Sinus infections

What are sinus infections?

Sinus infections happen when fluid builds up in the nasal cavities (sinuses), causing infection, swelling, and inflammation. A sinus infection is also called sinusitis.

Sinusitis can be caused by:

  • The common cold
  • Seasonal allergies
  • Smoking
  • Structural problems with the sinuses (such as small growths in the nose lining called nasal polyps)
  • A weakened immune system


What are the symptoms of a sinus infection?

Common sinus infection symptoms include:

  • Runny and/or stuffy nose
  • Facial pain or pressure
  • Headache
  • Post-nasal drip (mucus dripping down the throat)
  • Pain in teeth
  • Sore throat
  • Cough


How are sinus infections prevented?

A sinus infection can happen to anyone; however, you can reduce the risk of developing an infection. Here are some tips to help reduce the risk:

  • Wash your hands often.
  • Do not touch your face.
  • Avoid allergens, such as pollen and mold.
  • Do not smoke and avoid secondhand smoke.
  • Receive recommended vaccinations, such as the flu vaccine and pneumococcal vaccine.
  • Use a humidifier to moisten the air at home.


How are sinus infections diagnosed and treated?

Sinus infections may require an examination and treatment by a physician. See a doctor if you have the following symptoms:

  • Severe headache or facial pain
  • Fever
  • Nasal discharge
  • Congestion
  • Worsening of symptoms after initial improvement

Treatment depends on the severity of the infection. A physician may recommend using an over-the-counter decongestant and/or saline nasal wash. However, antibiotics or prescribed nasal sprays may be needed for more severe infections. Consult a physician for the best treatment.

Other suggestions to ease sinus pain and pressure at home include:

  • Applying warm compresses to ease discomfort around the nose and sinuses
  • Breathing warm, moist air (e.g., using a vaporizer, steam from a bowl of hot water or a hot shower.
  • Using saline nose drops
  • Taking over-the-counter decongestants
  • Drinking plenty of fluids

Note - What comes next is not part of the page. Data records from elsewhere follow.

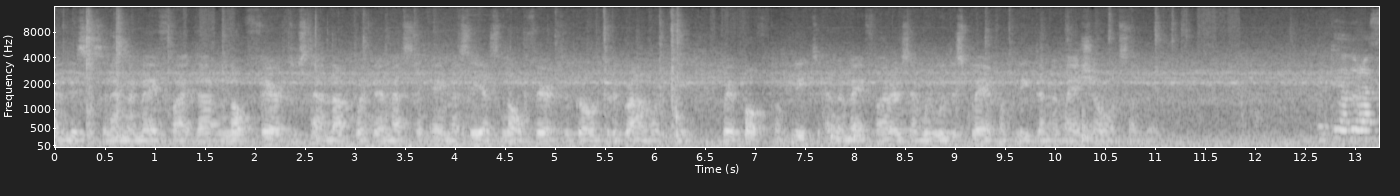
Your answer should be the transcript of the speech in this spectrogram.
and this is an MMA fight. I have no fear to stand up with him as the aim as he has no fear to go to the ground with me. We're both complete MMA fighters, and we will display a complete MMA show on Sunday. えーテオドラス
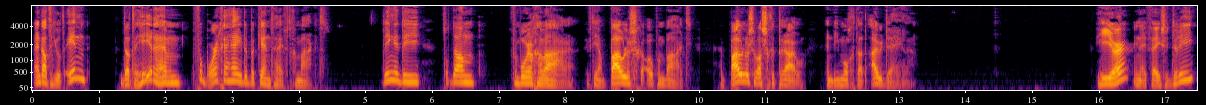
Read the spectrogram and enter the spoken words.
En dat hield in dat de Heer hem verborgenheden bekend heeft gemaakt. Dingen die tot dan verborgen waren, heeft hij aan Paulus geopenbaard. En Paulus was getrouw en die mocht dat uitdelen. Hier in Efeze 3,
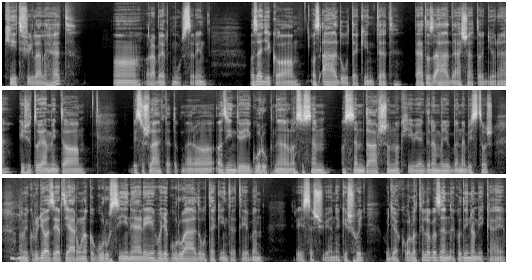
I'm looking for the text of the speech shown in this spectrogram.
kétféle lehet a Robert Moore szerint. Az egyik a, az áldó tekintet, tehát az áldását adja rá. Kicsit olyan, mint a, biztos láttátok már a, az indiai guruknál, azt hiszem, azt hiszem Darsannak hívják, de nem vagyok benne biztos, uh-huh. amikor ugye azért járulnak a guru szín elé, hogy a guru áldó tekintetében részesüljenek, és hogy, hogy gyakorlatilag az ennek a dinamikája.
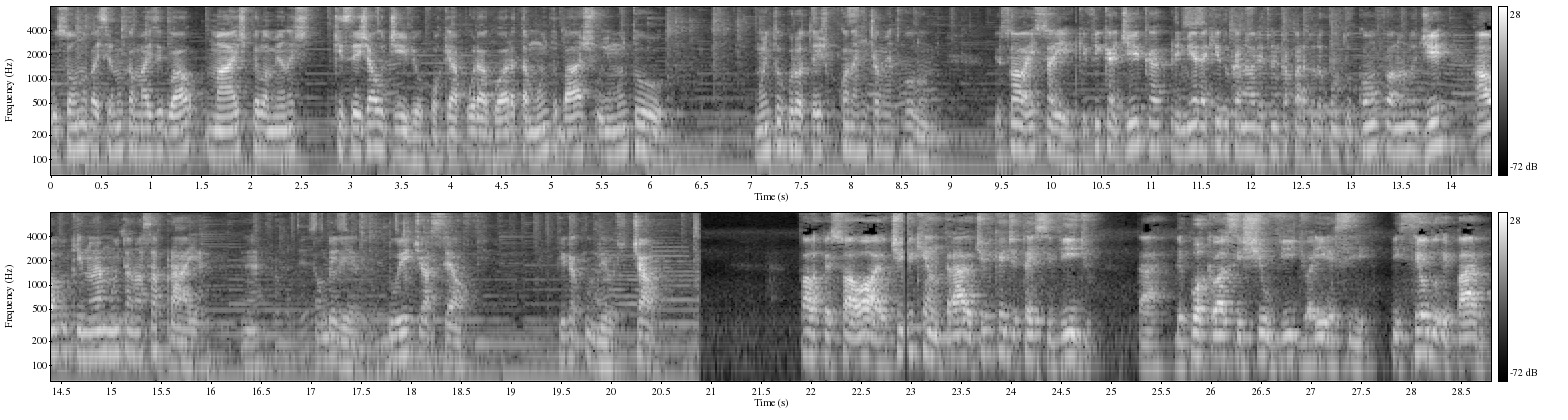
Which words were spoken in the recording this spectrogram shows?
O som não vai ser nunca mais igual, mas pelo menos que seja audível, porque a por agora está muito baixo e muito, muito grotesco quando a gente aumenta o volume. Pessoal, é isso aí. Que fica a dica, primeiro aqui do canal eletrônicaparatuda.com, falando de algo que não é muito a nossa praia, né? Então beleza, do it yourself. Fica com Deus. Tchau. Fala pessoal, ó, eu tive que entrar, eu tive que editar esse vídeo, tá? Depois que eu assisti o vídeo aí, esse pseudo reparo,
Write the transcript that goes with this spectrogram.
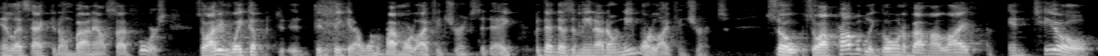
unless acted on by an outside force. So I didn't wake up to, uh, to thinking I want to buy more life insurance today, but that doesn't mean I don't need more life insurance. So so I probably go on about my life until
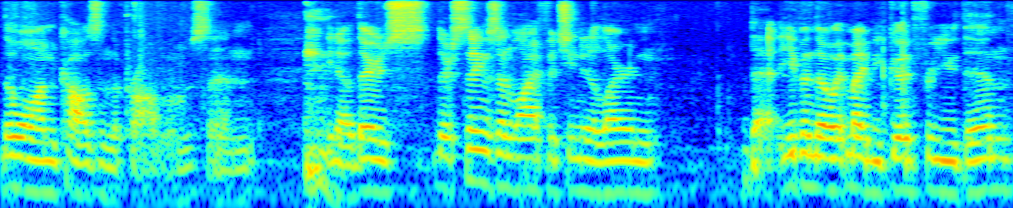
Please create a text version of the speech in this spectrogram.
the one causing the problems. And you know, there's there's things in life that you need to learn that even though it may be good for you then,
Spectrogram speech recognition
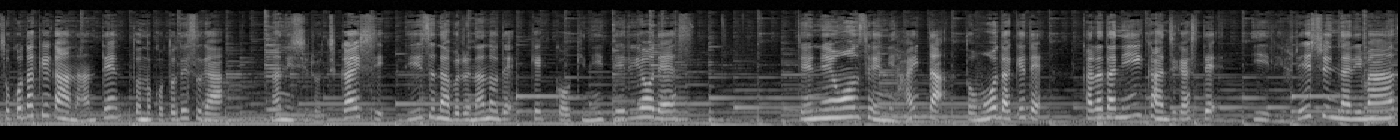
そこだけが難点とのことですが何しろ近いしリーズナブルなので結構気に入っているようです。天然温泉に入ったと思うだけで体にいい感じがしていいリフレッシュになります。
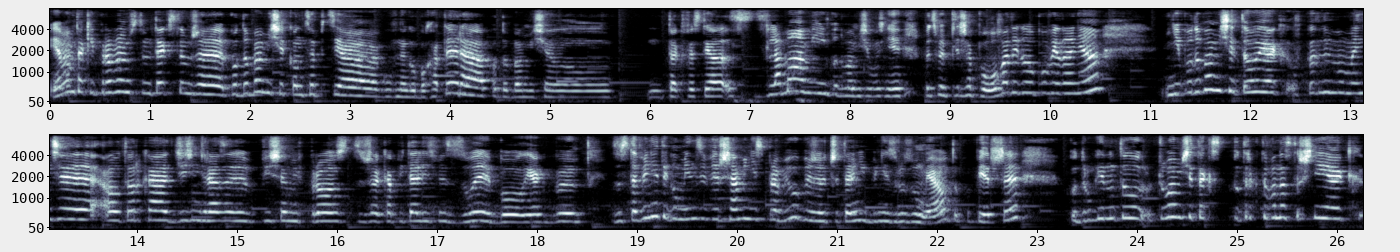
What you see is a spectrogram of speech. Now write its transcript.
Ja mam taki problem z tym tekstem, że podoba mi się koncepcja głównego bohatera, podoba mi się ta kwestia z lamami, podoba mi się właśnie, powiedzmy, pierwsza połowa tego opowiadania. Nie podoba mi się to, jak w pewnym momencie autorka 10 razy pisze mi wprost, że kapitalizm jest zły, bo jakby zostawienie tego między wierszami nie sprawiłoby, że czytelnik by nie zrozumiał, to po pierwsze. Po drugie, no to czułam się tak potraktowana strasznie jak,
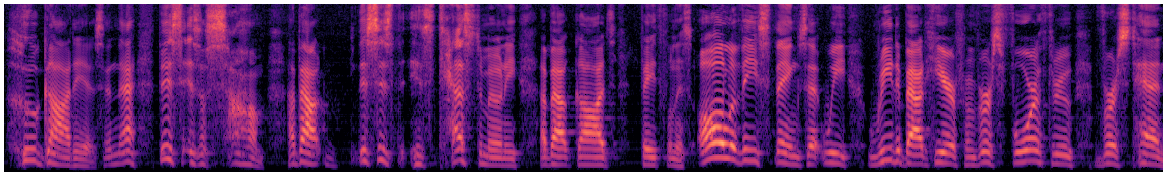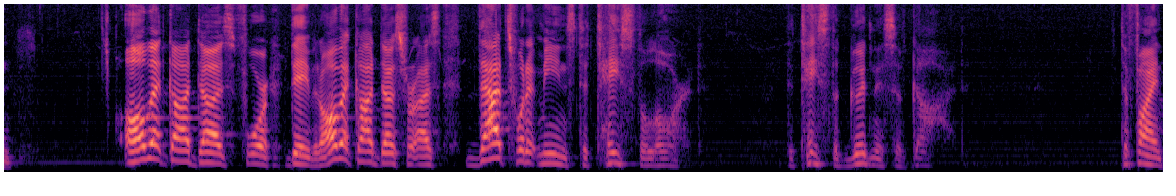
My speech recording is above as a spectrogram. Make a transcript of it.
who God is. And that this is a psalm about this is his testimony about God's faithfulness. All of these things that we read about here from verse 4 through verse 10 all that God does for David, all that God does for us, that's what it means to taste the Lord, to taste the goodness of God to find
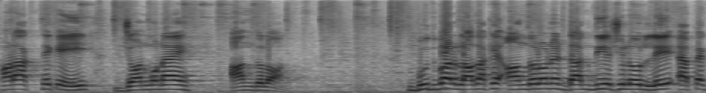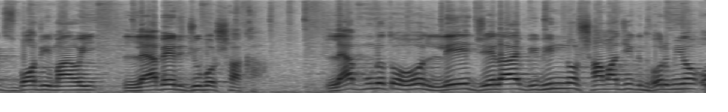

You can walk into any Patient First center from 8 a.m. to 10 p.m., any day of the week – no appointment is needed.